- _Task statement_:
Ignoring the images, restate the records below word for word.

--- Data provided ---

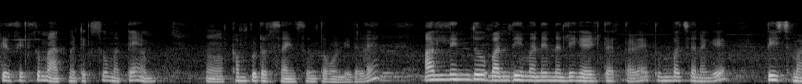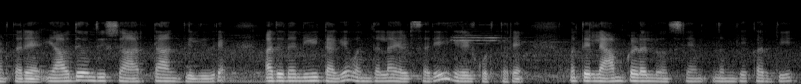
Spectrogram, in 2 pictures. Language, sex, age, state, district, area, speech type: Kannada, female, 45-60, Karnataka, Hassan, urban, spontaneous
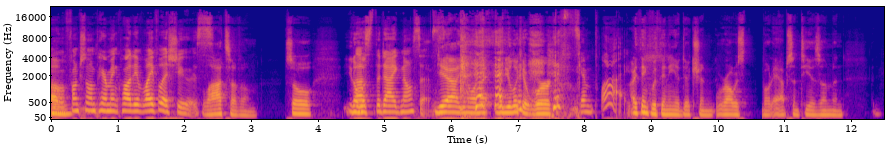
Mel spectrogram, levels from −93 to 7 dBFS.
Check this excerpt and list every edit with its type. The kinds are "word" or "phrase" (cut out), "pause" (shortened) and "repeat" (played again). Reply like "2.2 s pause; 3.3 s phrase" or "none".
1.6 s word; 7.9 s word; 10.0 s word; 10.7 s word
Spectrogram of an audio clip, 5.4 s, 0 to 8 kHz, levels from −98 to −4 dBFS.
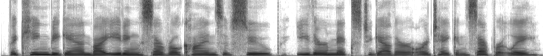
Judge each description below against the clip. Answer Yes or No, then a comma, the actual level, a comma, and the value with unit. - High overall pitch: Yes, high, 195 Hz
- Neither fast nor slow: Yes, average, 165 wpm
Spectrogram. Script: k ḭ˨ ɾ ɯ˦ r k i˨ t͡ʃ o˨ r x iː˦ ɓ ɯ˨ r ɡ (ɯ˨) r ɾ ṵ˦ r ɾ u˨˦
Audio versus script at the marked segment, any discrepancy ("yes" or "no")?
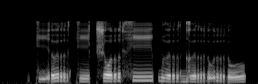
no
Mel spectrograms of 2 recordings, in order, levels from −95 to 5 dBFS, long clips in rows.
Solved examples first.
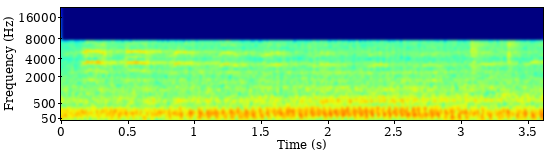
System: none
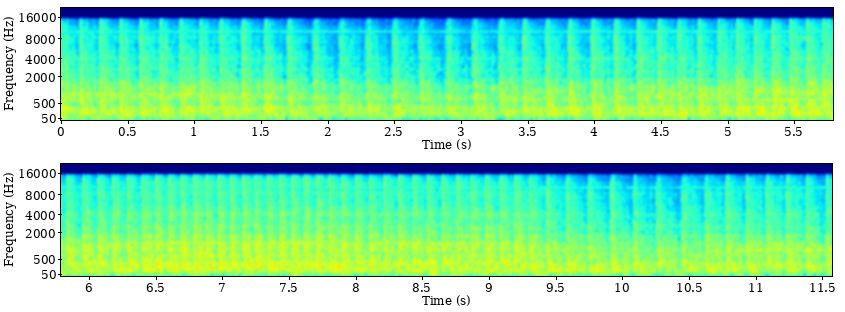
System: none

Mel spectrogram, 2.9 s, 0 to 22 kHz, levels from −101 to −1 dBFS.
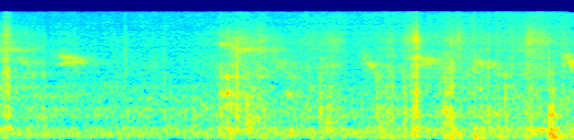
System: autoencoder, DAC-VAE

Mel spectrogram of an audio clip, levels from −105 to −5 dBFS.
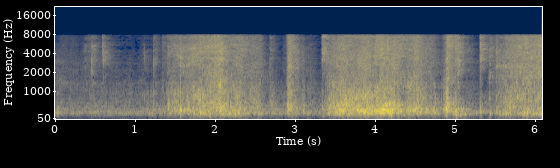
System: codec, HILCodec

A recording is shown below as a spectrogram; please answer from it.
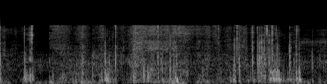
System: vocoder, Vocos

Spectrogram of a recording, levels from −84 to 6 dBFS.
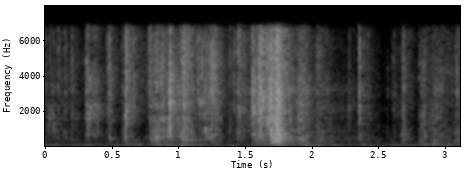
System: none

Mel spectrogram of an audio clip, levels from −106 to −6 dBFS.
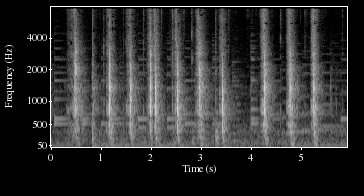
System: none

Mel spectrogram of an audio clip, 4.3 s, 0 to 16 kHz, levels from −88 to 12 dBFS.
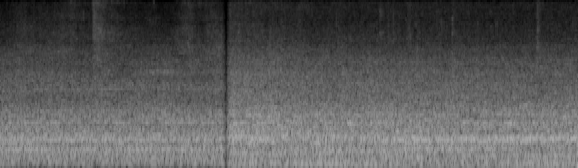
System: none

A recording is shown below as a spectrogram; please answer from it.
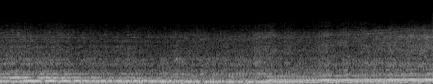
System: none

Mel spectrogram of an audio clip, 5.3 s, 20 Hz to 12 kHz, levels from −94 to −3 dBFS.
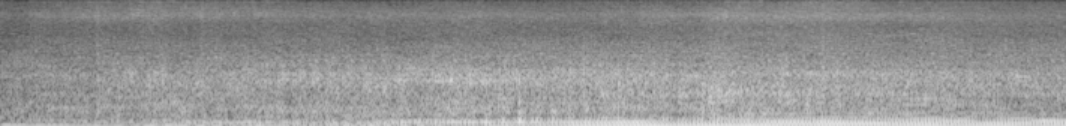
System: codec, SNAC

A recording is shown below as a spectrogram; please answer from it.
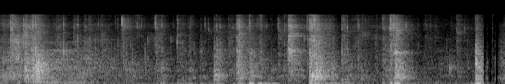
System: none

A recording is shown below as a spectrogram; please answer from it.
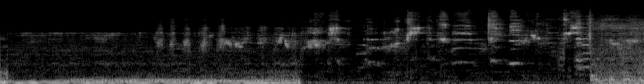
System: codec, SNAC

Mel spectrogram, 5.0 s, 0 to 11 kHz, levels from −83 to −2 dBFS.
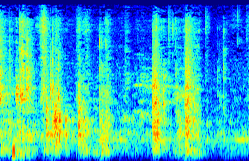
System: none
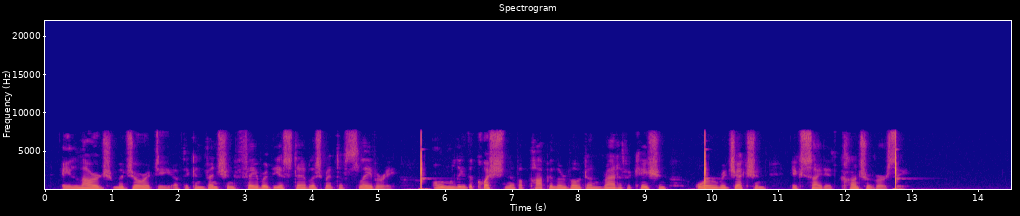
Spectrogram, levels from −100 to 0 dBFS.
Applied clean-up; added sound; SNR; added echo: none; Tap / Glass; -3 dB; none.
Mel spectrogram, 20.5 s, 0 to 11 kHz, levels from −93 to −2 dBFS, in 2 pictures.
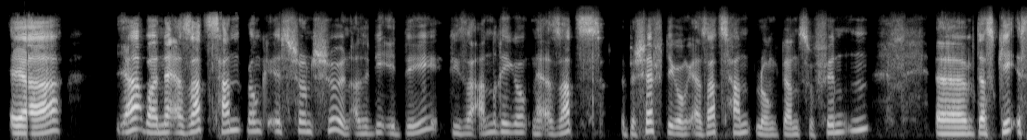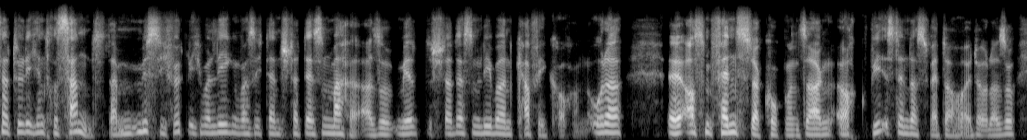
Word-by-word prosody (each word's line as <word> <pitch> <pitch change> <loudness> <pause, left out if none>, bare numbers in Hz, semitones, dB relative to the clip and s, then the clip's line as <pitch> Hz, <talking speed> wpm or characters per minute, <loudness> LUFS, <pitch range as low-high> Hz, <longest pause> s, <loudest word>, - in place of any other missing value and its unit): Ja, 175 +6 +8 0.6
ja, 245 +6 +5
aber 190 -7 +2
'ne 190 +1 +4
Ersatzhandlung 220 +3 +1
ist 220 - -2
schon 215 -1 -3
schön, 240 -10 -3
also 160 0 -11
die 175 +1 -12
Idee, 170 - -8
diese 160 -1 -9
Anregung, 195 0 -8
'ne 160 - -9
Ersatzbeschäftigung 175 - -1
Ersatzhandlung 165 -4 -4
dann 140 +2 -5
zu - - -1
finden, 210 +8 -7 0.7
ähm, 155 0 +3
das 165 +1 +3
geht 215 +3 +2
ist - - -3
natürlich 200 -1 -4
interessant, 190 +2 +3
da - - -3
m 160 - -8
müsste 205 +1 +1
ich - - -9
wirklich 185 -4 -9
überlegen, 180 0 -6
was 160 0 -2
ich 165 - -14
denn 155 -3 -8
stattdessen 165 +1 +2
mache, 160 -1 -2
also 140 +2 -5
mir 155 +1 -3
stattdessen 170 +1 -1
lieber 170 -1 -3
'n 150 -1 -8
Kaffee 135 -5 -4
kochen - - -16
oder, 185 0 +2 0.5
äh, - - +7
aus'm 195 - +3
Fenster 185 +1 +5
gucken 130 - -7
und 130 -1 -12
sagen: 140 +3 +2
„Ach, - - -1
wie 185 - -4
ist - - +1
denn 180 -2 -4
das 155 -5 +1
Wetter - - -6
heute?“ - - -7
oder 125 +1 -7
so 155 +1 0
175 Hz, 170 wpm, -24 LUFS, 155-200 Hz, 0.7 s, Ja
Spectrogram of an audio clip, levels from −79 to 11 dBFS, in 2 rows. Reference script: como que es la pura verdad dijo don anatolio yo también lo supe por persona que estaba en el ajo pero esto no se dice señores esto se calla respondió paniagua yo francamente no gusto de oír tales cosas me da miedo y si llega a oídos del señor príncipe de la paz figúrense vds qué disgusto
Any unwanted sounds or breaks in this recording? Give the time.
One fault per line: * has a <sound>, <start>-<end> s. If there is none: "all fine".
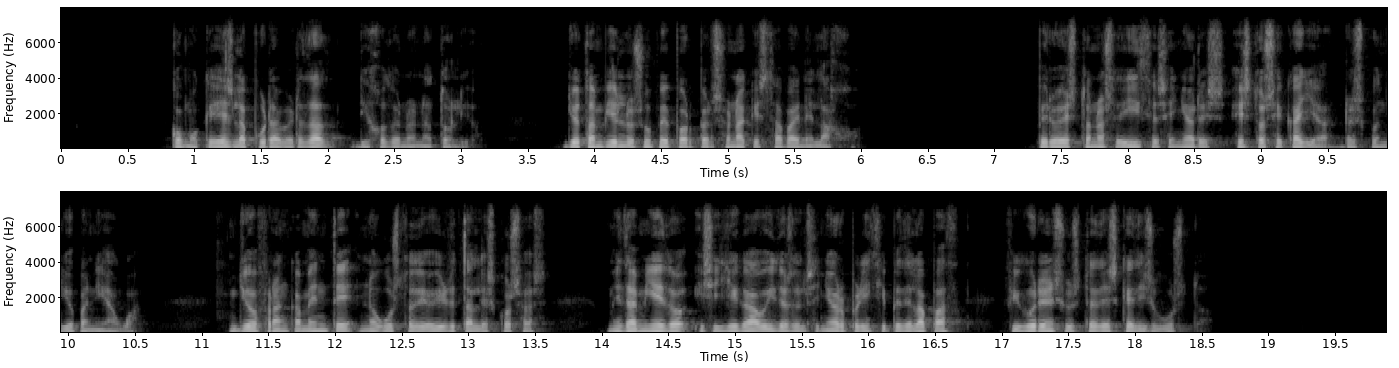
all fine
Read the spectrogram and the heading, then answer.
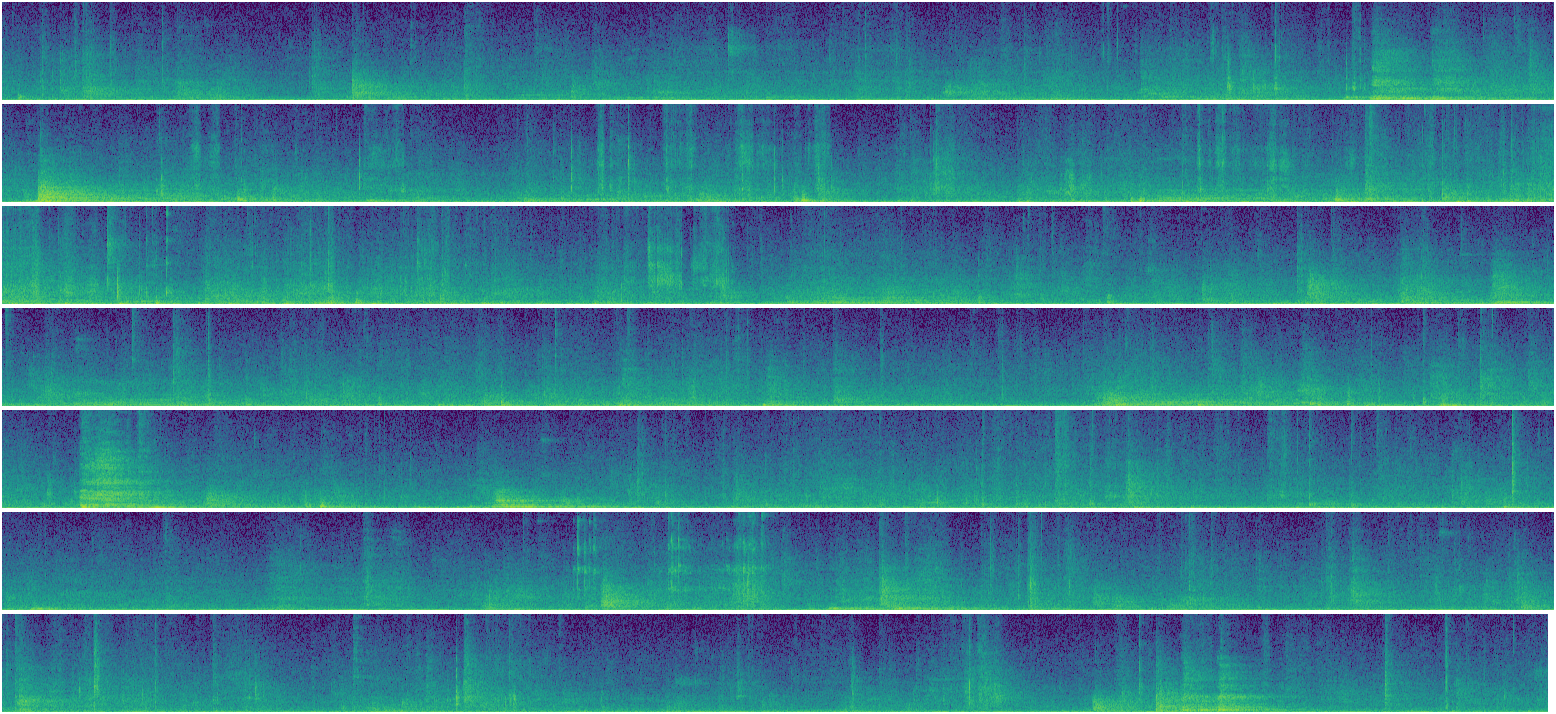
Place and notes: National and University Library, Ljubljana, Slovenia - reading room
sounds of ”silentio! spaces: wooden floor, chairs, desks, pencils, books, papers, steps, automatic door ...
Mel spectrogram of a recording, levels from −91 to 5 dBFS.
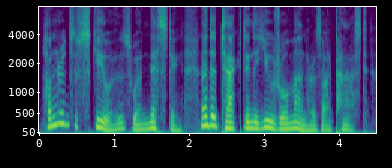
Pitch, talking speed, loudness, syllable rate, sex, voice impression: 140 Hz, 185 wpm, -18 LUFS, 5.6 syllables/s, male, very masculine, old, very thick, slightly relaxed, powerful, bright, very soft, very muffled, fluent, raspy, cool, very intellectual, slightly refreshing, very sincere, very calm, very mature, very friendly, very reassuring, very unique, very elegant, wild, sweet, lively, very kind, slightly modest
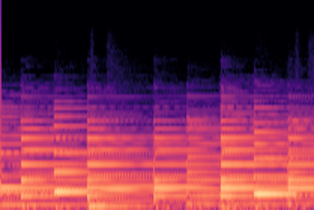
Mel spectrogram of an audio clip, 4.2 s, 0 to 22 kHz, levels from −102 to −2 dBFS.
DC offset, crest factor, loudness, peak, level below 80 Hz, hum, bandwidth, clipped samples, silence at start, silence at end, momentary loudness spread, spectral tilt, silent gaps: under 0.1%; 14 dB; -20 LUFS; -6 dBFS; -42 dBFS; none; 4.2 kHz; under 0.1%; 0 s; 0 s; 9 LU; -11.5 dB/octave; none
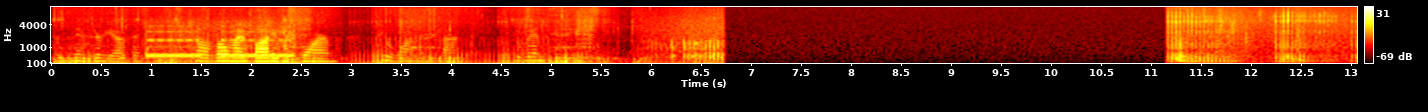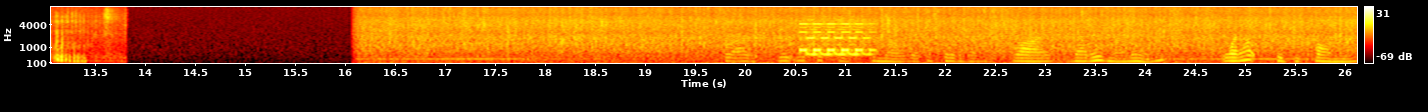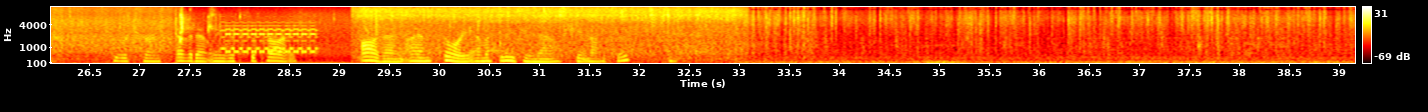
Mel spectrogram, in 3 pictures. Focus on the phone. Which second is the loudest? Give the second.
21 s.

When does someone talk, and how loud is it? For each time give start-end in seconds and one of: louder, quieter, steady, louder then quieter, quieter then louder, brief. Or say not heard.
0.0-5.2 louder then quieter
19.8-32.4 louder.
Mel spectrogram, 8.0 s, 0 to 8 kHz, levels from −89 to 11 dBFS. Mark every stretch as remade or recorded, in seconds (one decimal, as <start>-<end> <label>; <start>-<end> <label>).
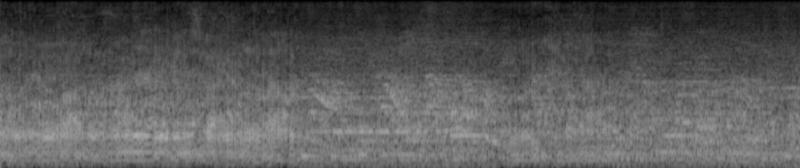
0.0-3.0 remade; 3.0-5.1 recorded; 5.1-6.1 remade; 6.1-8.0 recorded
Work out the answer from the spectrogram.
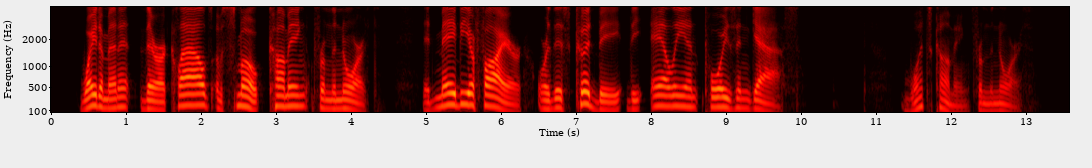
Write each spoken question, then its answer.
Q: What's coming from the north?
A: There are clouds of smoke coming from the north.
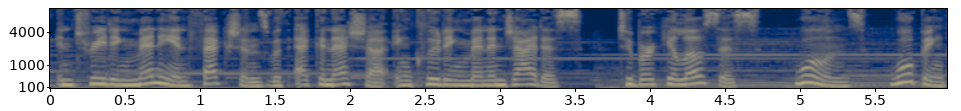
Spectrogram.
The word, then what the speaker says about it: echinacea: The next all-natural remedy on our list is echinacea, pronounced as echinacea.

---

- _Solved problem_:
Spectrogram, in 2 pictures. Language, sex, age, state, district, area, speech type: Kannada, female, 45-60, Karnataka, Hassan, urban, spontaneous
Mel spectrogram, levels from −93 to 7 dBFS.
Check this excerpt and list every edit with its type. The kinds are "word" or "phrase" (cut out), "pause" (shortened) and "repeat" (played again). Reply like "2.2 s pause; 3.3 s phrase" or "none".
1.6 s word; 7.9 s word; 10.0 s word; 10.7 s word
Spectrogram of an audio clip, 5.4 s, 0 to 8 kHz, levels from −98 to −4 dBFS.
Judge each description below against the clip. Answer Yes or No, then a comma, the actual level, a comma, and the value with unit. - High overall pitch: Yes, high, 195 Hz
- Neither fast nor slow: Yes, average, 165 wpm
Spectrogram. Script: k ḭ˨ ɾ ɯ˦ r k i˨ t͡ʃ o˨ r x iː˦ ɓ ɯ˨ r ɡ (ɯ˨) r ɾ ṵ˦ r ɾ u˨˦
Audio versus script at the marked segment, any discrepancy ("yes" or "no")?
no
Mel spectrograms of 2 recordings, in order, levels from −95 to 5 dBFS, long clips in rows.
Solved examples first.
System: none
System: none

Mel spectrogram, 2.9 s, 0 to 22 kHz, levels from −101 to −1 dBFS.
System: autoencoder, DAC-VAE

Mel spectrogram of an audio clip, levels from −105 to −5 dBFS.
System: codec, HILCodec

A recording is shown below as a spectrogram; please answer from it.
System: vocoder, Vocos

Spectrogram of a recording, levels from −84 to 6 dBFS.
System: none

Mel spectrogram of an audio clip, levels from −106 to −6 dBFS.
System: none

Mel spectrogram of an audio clip, 4.3 s, 0 to 16 kHz, levels from −88 to 12 dBFS.
System: none

A recording is shown below as a spectrogram; please answer from it.
System: none

Mel spectrogram of an audio clip, 5.3 s, 20 Hz to 12 kHz, levels from −94 to −3 dBFS.
System: codec, SNAC

A recording is shown below as a spectrogram; please answer from it.
System: none

A recording is shown below as a spectrogram; please answer from it.
System: codec, SNAC

Mel spectrogram, 5.0 s, 0 to 11 kHz, levels from −83 to −2 dBFS.
System: none
Spectrogram, levels from −100 to 0 dBFS.
Applied clean-up; added sound; SNR; added echo: none; Tap / Glass; -3 dB; none.
Mel spectrogram, 20.5 s, 0 to 11 kHz, levels from −93 to −2 dBFS, in 2 pictures.
Word-by-word prosody (each word's line as <word> <pitch> <pitch change> <loudness> <pause, left out if none>, bare numbers in Hz, semitones, dB relative to the clip and s, then the clip's line as <pitch> Hz, <talking speed> wpm or characters per minute, <loudness> LUFS, <pitch range as low-high> Hz, <longest pause> s, <loudest word>, - in place of any other missing value and its unit): Ja, 175 +6 +8 0.6
ja, 245 +6 +5
aber 190 -7 +2
'ne 190 +1 +4
Ersatzhandlung 220 +3 +1
ist 220 - -2
schon 215 -1 -3
schön, 240 -10 -3
also 160 0 -11
die 175 +1 -12
Idee, 170 - -8
diese 160 -1 -9
Anregung, 195 0 -8
'ne 160 - -9
Ersatzbeschäftigung 175 - -1
Ersatzhandlung 165 -4 -4
dann 140 +2 -5
zu - - -1
finden, 210 +8 -7 0.7
ähm, 155 0 +3
das 165 +1 +3
geht 215 +3 +2
ist - - -3
natürlich 200 -1 -4
interessant, 190 +2 +3
da - - -3
m 160 - -8
müsste 205 +1 +1
ich - - -9
wirklich 185 -4 -9
überlegen, 180 0 -6
was 160 0 -2
ich 165 - -14
denn 155 -3 -8
stattdessen 165 +1 +2
mache, 160 -1 -2
also 140 +2 -5
mir 155 +1 -3
stattdessen 170 +1 -1
lieber 170 -1 -3
'n 150 -1 -8
Kaffee 135 -5 -4
kochen - - -16
oder, 185 0 +2 0.5
äh, - - +7
aus'm 195 - +3
Fenster 185 +1 +5
gucken 130 - -7
und 130 -1 -12
sagen: 140 +3 +2
„Ach, - - -1
wie 185 - -4
ist - - +1
denn 180 -2 -4
das 155 -5 +1
Wetter - - -6
heute?“ - - -7
oder 125 +1 -7
so 155 +1 0
175 Hz, 170 wpm, -24 LUFS, 155-200 Hz, 0.7 s, Ja
Spectrogram of an audio clip, levels from −79 to 11 dBFS, in 2 rows. Reference script: como que es la pura verdad dijo don anatolio yo también lo supe por persona que estaba en el ajo pero esto no se dice señores esto se calla respondió paniagua yo francamente no gusto de oír tales cosas me da miedo y si llega a oídos del señor príncipe de la paz figúrense vds qué disgusto
Any unwanted sounds or breaks in this recording? Give the time.
One fault per line: * has a <sound>, <start>-<end> s. If there is none: "all fine".
all fine
Read the spectrogram and the heading, then answer.
Place and notes: National and University Library, Ljubljana, Slovenia - reading room
sounds of ”silentio! spaces: wooden floor, chairs, desks, pencils, books, papers, steps, automatic door ...
Mel spectrogram of a recording, levels from −91 to 5 dBFS.
Pitch, talking speed, loudness, syllable rate, sex, voice impression: 140 Hz, 185 wpm, -18 LUFS, 5.6 syllables/s, male, very masculine, old, very thick, slightly relaxed, powerful, bright, very soft, very muffled, fluent, raspy, cool, very intellectual, slightly refreshing, very sincere, very calm, very mature, very friendly, very reassuring, very unique, very elegant, wild, sweet, lively, very kind, slightly modest
Mel spectrogram of an audio clip, 4.2 s, 0 to 22 kHz, levels from −102 to −2 dBFS.
DC offset, crest factor, loudness, peak, level below 80 Hz, hum, bandwidth, clipped samples, silence at start, silence at end, momentary loudness spread, spectral tilt, silent gaps: under 0.1%; 14 dB; -20 LUFS; -6 dBFS; -42 dBFS; none; 4.2 kHz; under 0.1%; 0 s; 0 s; 9 LU; -11.5 dB/octave; none
Mel spectrogram, in 3 pictures. Focus on the phone. Which second is the loudest? Give the second.
21 s.

When does someone talk, and how loud is it? For each time give start-end in seconds and one of: louder, quieter, steady, louder then quieter, quieter then louder, brief. Or say not heard.
0.0-5.2 louder then quieter
19.8-32.4 louder.
Mel spectrogram, 8.0 s, 0 to 8 kHz, levels from −89 to 11 dBFS. Mark every stretch as remade or recorded, in seconds (one decimal, as <start>-<end> <label>; <start>-<end> <label>).
0.0-3.0 remade; 3.0-5.1 recorded; 5.1-6.1 remade; 6.1-8.0 recorded
Work out the answer from the spectrogram.
Write each spoken question, then its answer.
Q: What's coming from the north?
A: There are clouds of smoke coming from the north.
Spectrogram.
The word, then what the speaker says about it: echinacea: The next all-natural remedy on our list is echinacea, pronounced as echinacea.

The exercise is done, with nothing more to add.